Kamala Harris’s husband Doug Emhoff on Saturday tweeted a picture of them hugging, a photo taken soon after she was projected as vice-president-elect of the US, with the words: “So proud of you”.
Harris was jogging when the news broke, and tweeted a video of a call with her boss, Joe Biden, “We did it, we did it Joe! You’re going to be the next President of the United States!”
Harris is a first in a number of ways: the first woman, the first Black person and the first Indian-American to serve the second highest office in the US.
Her husband will make history, too. He will be the first man and first Jewish person to serve as a spouse to a president or vice president. Harris is Baptist.
And everyone from political strategists to racial justice activists are waiting to see whether those firsts will be mere symbolic wins or the beginning of a sea change on gender and race relations and the launch of an enduring Democratic coalition.
The symbolism alone is important. Strategists say Black women are the backbone of the Democratic Party. They vote in large numbers, help staff its volunteer efforts and power its wins in key races, but they have not always been well-represented among its candidates or in its policy decisions.
In an interview with CBS’s “60 Minutes” last month, Harris vowed that she would bring her diverse perspective to the Biden administration. “What I will do, and I promise you this — and this is what Joe wants me to do, this was part of our deal — I will always share with him my lived experience as it relates to any issue that we confront,” she said. “And I promised Joe that I will give him that perspective and always be honest with him.”
That experience includes being the daughter of an Indian immigrant and a Jamaican-born father. She was raised biracial and interfaith. She is a Christian, but also attended Hindu temples with her mother.
That side of Harris’s background could help galvanise Asian-American voters, the fastest-growing racial or ethnic group in the US and one both Democrats and Republicans have tried to woo. That experience also means being the first graduate of a historically Black college in such a high office. Harris attended Howard University in Washington and is a member of Alpha Kappa Alpha, the nation’s oldest Black sorority. Members have turned up at her events and been active donors, many giving $19.08 to note the year the group was founded.
Harris, 56, has not shied away from using her background as a touchstone for outreach. She attended virtual campaign events with South Asian celebrities such as actress Mindy Kaling, comedian Aasif Mandvi and former US attorney and Trump antagonist Preet Bharara.

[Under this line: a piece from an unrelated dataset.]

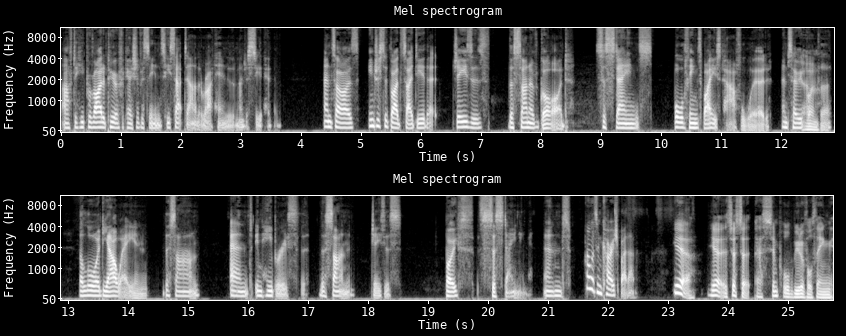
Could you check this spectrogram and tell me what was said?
After he provided purification for sins, he sat down at the right hand of the majesty of heaven. And so I was interested by this idea that Jesus, the Son of God, sustains all things by his powerful word. And so we've Yeah. got the, the Lord Yahweh in the Psalm and in Hebrews, the, the Son, Jesus, both sustaining. And I was encouraged by that. Yeah, yeah. It's just a, a simple, beautiful thing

And she had a starring role in Biden campaign ads targeting both Black and Asian-American voters, including one that featured words in Chinese, Korean, Vietnamese, Tamil, Hindi and Filipino.
Cheryl Hori, founder of Democratic consulting firm Pacific Campaign House, said, “This will be historic for Asian-Americans, full stop.”
Source: Read Full Article